coronation when Max is crowned King of all Wild Things.
A scene from Higglety Pigglety Pop!
Ryan Wigglesworth’s direction was palpably alive to this sense of
orchestral wonder and fantasy, his programme notes an exemplary tribute from
one composer-conductor to another from whom he has learned a great deal. The
tone of performance darkened in tandem with that of the score for Higglety
Pigglety Pop! Detail was meaningful without exaggeration, for instance in
the subtle pointing up of certain intervals associated with different
characters. Those with ears to hear would do so, consciously or otherwise.

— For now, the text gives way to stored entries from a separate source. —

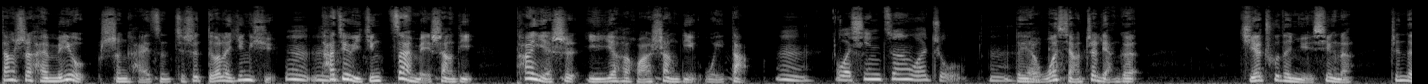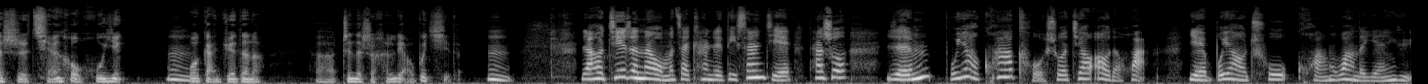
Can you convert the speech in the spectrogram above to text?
当时还没有生孩子，只是得了应许，嗯嗯，她就已经赞美上帝，她也是以耶和华上帝为大。嗯，我心尊我主，嗯，对呀、我想这两个杰出的女性呢，真的是前后呼应。嗯我感觉的呢，啊、真的是很了不起的。嗯，然后接着呢，我们再看这第三节，他说：“人不要夸口说骄傲的话，也不要出狂妄的言语，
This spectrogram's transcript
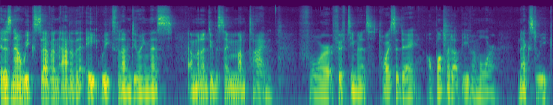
It is now week seven out of the eight weeks that I'm doing this. I'm gonna do the same amount of time for 15 minutes twice a day. I'll bump it up even more next week.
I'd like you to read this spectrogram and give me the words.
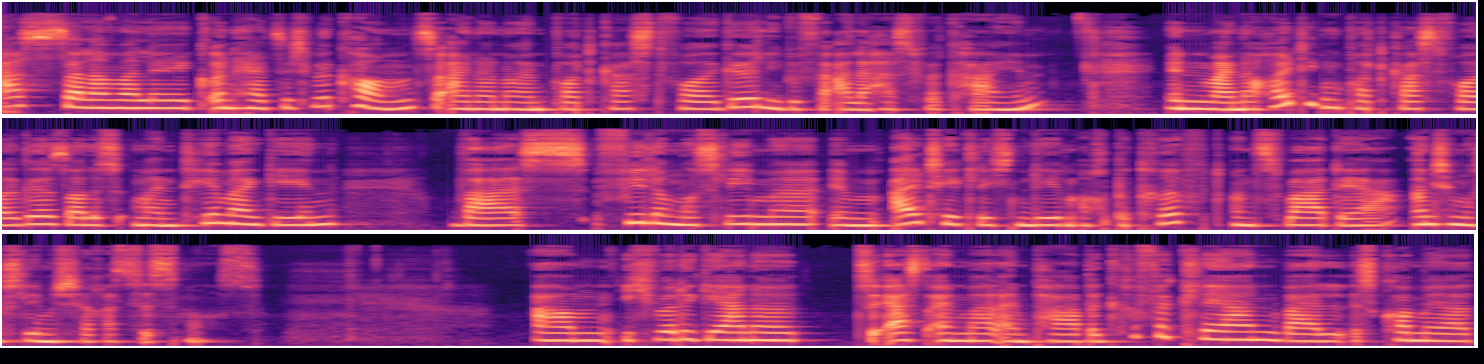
Assalamu alaikum und herzlich willkommen zu einer neuen Podcast-Folge Liebe für alle, Hass für keinen. In meiner heutigen Podcast-Folge soll es um ein Thema gehen, was viele Muslime im alltäglichen Leben auch betrifft, und zwar der antimuslimische Rassismus. Ähm, ich würde gerne zuerst einmal ein paar Begriffe klären, weil es kommen ja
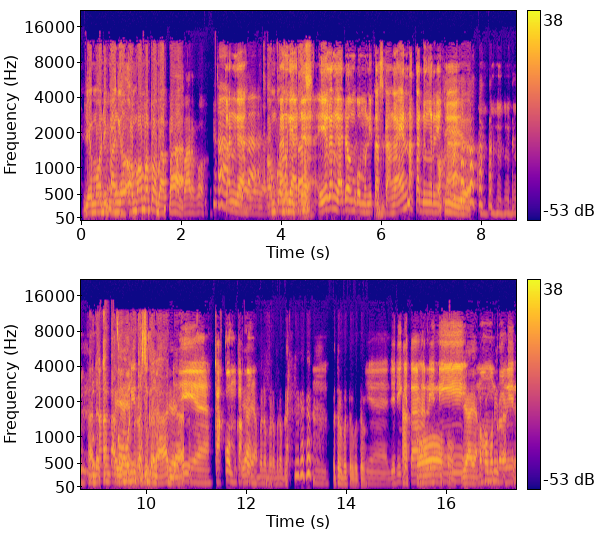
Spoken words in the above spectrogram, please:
Dia mau dipanggil om-om apa bapak? Kabar kok. Kan enggak. Iya, iya, iya. Om Kan nggak ada, komunitas. iya kan nggak ada om komunitas kak, nggak enak kan dengernya kak. Iya. Ada kakak Iya, iya, komunitas juga juga. nggak ada. Iya, Iya, kakom, Iya kakom. iya benar benar. Hmm. Betul betul betul. Iya, jadi Kako. kita hari ini Iya, iya. Oh, mau komunitas, ngobrolin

Moreover, the orchestra’s response was as assured, as disciplined, as
generous as the conductor’s direction. The Britten Sinfonia was throughout on
outstanding form, thoroughly inside Knussen’s idiom, unfailingly precise
without sacrifice to warmth of tone. Despite relatively chamber-like forces, at
least in the string section (22.214.171.124.4), one often felt that was hearing a
larger orchestra, for this was anything but a small-scale performance. Indeed,
accustomed as I am to hearing the London Symphony Orchestra at the Barbican,
there were many times when I should not have been surprised to discover that I
had in fact been hearing the LSO.
Claire Booth headed a fine cast for Where the Wild Things Are, her
Max as quicksilver on stage as vocally. Lucy Schaufer proved every inch her
equal as Jennie in Higglety Pigglety Pop! Very much the singing
actress, her deeper mezzo tones were perfectly suited to the darkened tones of
the score. There is something a little dangerous about Jennie and the acting
world of ‘experience’ for which she forsakes her comfortable home — yet
in a sense all children must at some point act similarly. All members of the
two casts, however, were richly deserving of praise, a particular favourite of
mine Graeme Danby’s surreal, apparently innocent Pig-in-Sandwich-Boards.
These performances came across as true company efforts, a state of affairs
doubtless deepened by ‘experience’ in Aldeburgh and Los Angeles.
Where the Wild Things Are
Max: Claire Booth; Mama/Voice of Tzippy: Susan Bickley; Moishe: Christopher
Lemmings; Emil: Graeme Broadbent; Aaron: Jonathan Gunthorpe; Bernard: Graeme
Danby; Tzippy: Charlotte McDougall
Higglety Pigglety Pop!
Jane: Lucy Schaufer; The Potted Plant/Baby: Susanna Andersson; Rhoda/Voice
of Baby’s Mother: Claire Booth; Cat-Milkman/High Voice of Ash Tree:
Christopher Lemmings; Pig-in-Sandwich-Boards: Graeme Danby; Lion/Low Voice of
Ash Tree: Graeme Broadbent
Netia Jones (director, designs); Britten Sinfonia/Ryan Wigglesworth
(conductor). Barbican Hall, Saturday 3 November 2012.